2. The text in the logo for Credit Union 24.
3. The logo of the AG Bureau of the Spokane Regional Chamber of Commerce.
4. All station equipment at the TV Transposer Station, Hill 374, Lam Tsuen Country Park, Hong Kong.


Officials Cite 83% Turnout Despite Vietcong Terror

Special to the New York Times
(dredged up by Patachon at the Daily Kos)

WASHINGTON, Sept. 3 -- United States officials were surprised and heartened today at the size of turnout in South Vietnam's presidential election despite a Vietcong terrorist campaign to disrupt the voting.

According to reports from Saigon, 83 per cent of the 5.85 million registered voters case their ballots yesterday. Many of them risked reprisals threatened by the Vietcong.

The size of the popular vote and the inability of the Vietcong to destroy the election machinery were the two salient facts in a preliminary assessment of the national election based on the incomplete returns reaching here.

Pending more detailed reports, neither the State Department nor the White House would comment on the balloting or the victory of the military candiates, Lieut. Gen. Nguyen Van Thieu, who was running for president, and Premier Nguyen Coa Ky, the candidate for vice president.

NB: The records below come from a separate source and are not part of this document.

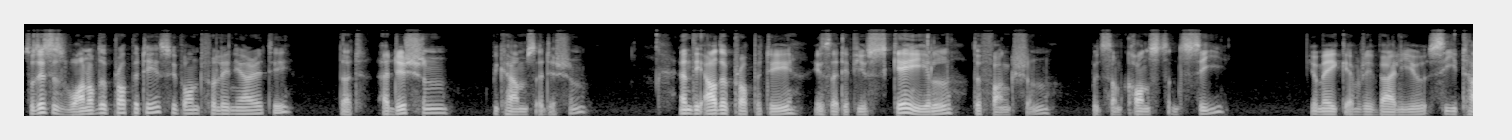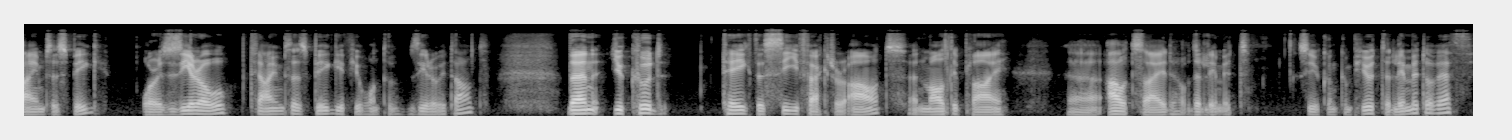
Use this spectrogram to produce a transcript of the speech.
So this is one of the properties we want for linearity, that addition becomes addition. And the other property is that if you scale the function with some constant c, you make every value c times as big, or zero times as big if you want to zero it out, then you could take the c factor out and multiply uh, outside of the limit. So you can compute the limit of f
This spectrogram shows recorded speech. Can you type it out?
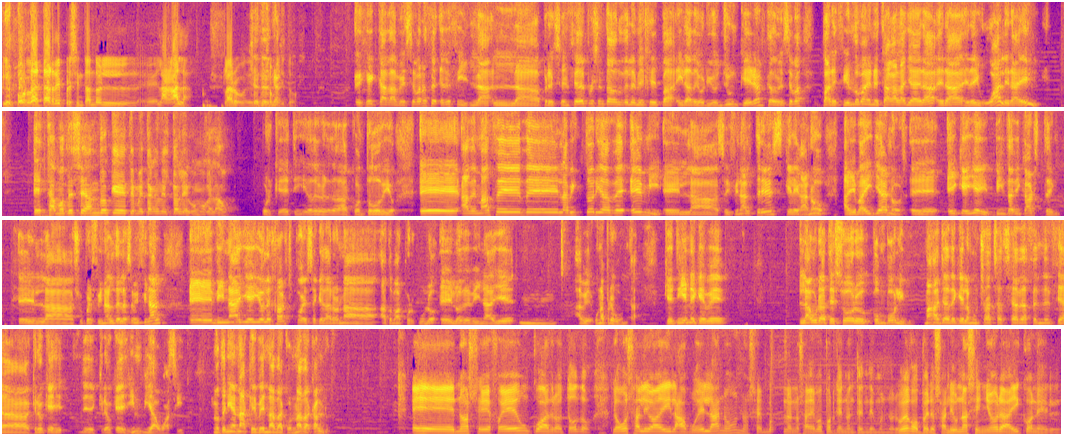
y por la tarde presentando el- eh, la gala. Claro, eh, Se te mucho mérito. Es que cada vez se van a hacer. Es decir, la, la presencia del presentador del MGPA y la de Orión Junqueras cada vez se va pareciendo más. En esta gala ya era, era, era igual, era él. Estamos deseando que te metan en el talego, Moguelao. ¿Por qué, tío? De verdad, con todo odio. Eh, además de, la victoria de Emi en la semifinal 3, que le ganó a Ibai Llanos, eh, a.k.a. Big Daddy Karsten, en la superfinal de la semifinal, eh, Dinaye y Ole Hartz pues se quedaron a, a tomar por culo. Eh, lo de Dinaye, mm, a ver, una pregunta. ¿Qué tiene que ver Laura Tesoro con Bollywood? Más allá de que la muchacha sea de ascendencia, creo que, eh, creo que es india o así. No tenía nada que ver nada con nada, Carlos. Eh, no sé, fue un cuadro todo. Luego salió ahí la abuela, ¿no? No sé, bueno, no sabemos porque no entendemos noruego, pero salió una señora ahí con el,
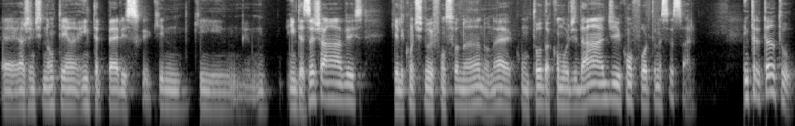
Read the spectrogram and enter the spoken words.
é, a gente não tenha intempéries que, que indesejáveis, que ele continue funcionando né, com toda a comodidade e conforto necessário. Entretanto,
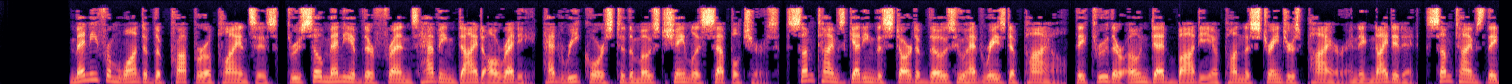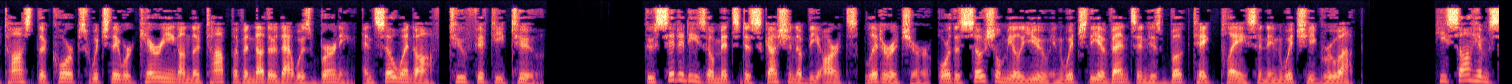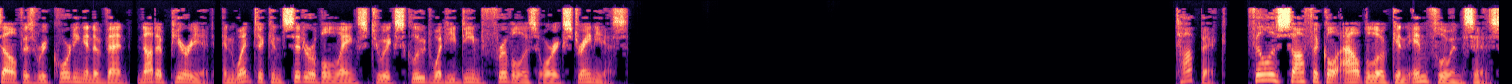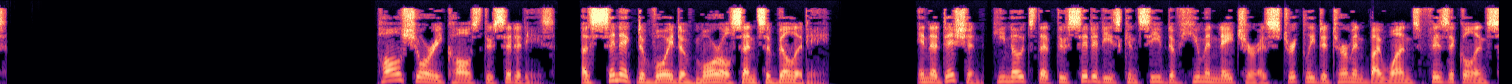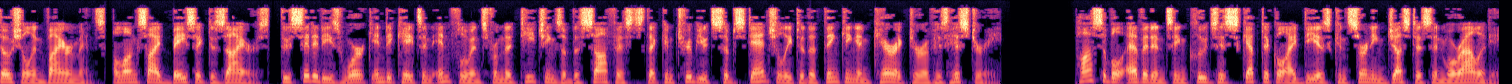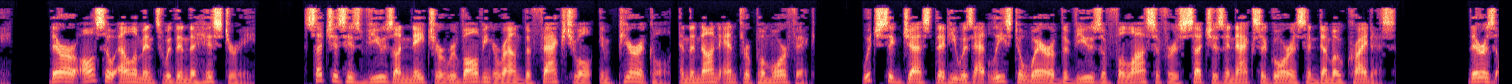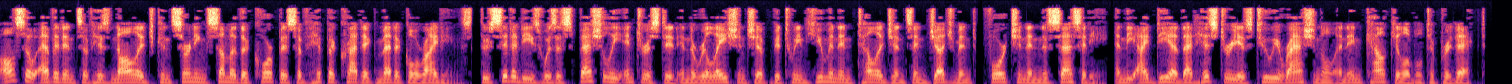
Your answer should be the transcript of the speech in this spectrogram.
Many from want of the proper appliances, through so many of their friends having died already, had recourse to the most shameless sepultures, sometimes getting the start of those who had raised a pile, they threw their own dead body upon the stranger's pyre and ignited it, sometimes they tossed the corpse which they were carrying on the top of another that was burning, and so went off. 252 Thucydides omits discussion of the arts, literature, or the social milieu in which the events in his book take place and in which he grew up. He saw himself as recording an event, not a period, and went to considerable lengths to exclude what he deemed frivolous or extraneous. Philosophical outlook and influences Paul Shorey calls Thucydides a cynic devoid of moral sensibility. In addition, he notes that Thucydides conceived of human nature as strictly determined by one's physical and social environments, alongside basic desires. Thucydides' work indicates an influence from the teachings of the Sophists that contributes substantially to the thinking and character of his history. Possible evidence includes his skeptical ideas concerning justice and morality. There are also elements within the history, such as his views on nature revolving around the factual, empirical, and the non-anthropomorphic, which suggest that he was at least aware of the views of philosophers such as Anaxagoras and Democritus. There is also evidence of his knowledge concerning some of the corpus of Hippocratic medical writings. Thucydides was especially interested in the relationship between human intelligence and judgment, fortune and necessity, and the idea that history is too irrational and incalculable to predict.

A successful election has long been seen as the keystone in President Johnson's policy of encouraging the growth of constitutional processes in South Vietnam. The election was the culmination of a constitutional development that began in January, 1966, to which President Johnson gave his personal commitment when he met Premier Ky and General Thieu, the chief of state, in Honolulu in February.

The purpose of the voting was to give legitimacy to the Saigon Government, which has been founded only on coups and power plays since November, 1963, when President Ngo Dinh Diem was overthrown by a military junta.

Few members of that junta are still around, most having been ousted or exiled in subsequent shifts of power.

Significance Not Diminished

The fact that the backing of the electorate has gone to the generals who have been ruling South Vietnam does not, in the Administration's view, diminish the significance of the constitutional step that has been taken.

The hope here is that the new government will be able to maneuver with a confidence and legitimacy long lacking in South Vietnamese politics. That hope could have been dashed either by a small turnout, indicating widespread scorn or a lack of interest in constitutional development, or by the Vietcong's disruption of the balloting.

American officials had hoped for an 80 per cent turnout. That was the figure in the election in September for the Constituent Assembly. Seventy-eight per cent of the registered voters went to the polls in elections for local officials last spring.

Before the results of the presidential election started to come in, the American officials warned that the turnout might be less than 80 per cent because the polling place would be open for two or three hours less than in the election a year ago. The turnout of 83 per cent was a welcome surprise. The turnout in the 1964 United States Presidential election was 62 per cent.

Captured documents and interrogations indicated in the last week a serious concern among Vietcong leaders that a major effort would be required to render the election meaningless. This effort has not succeeded, judging from the reports from Saigon."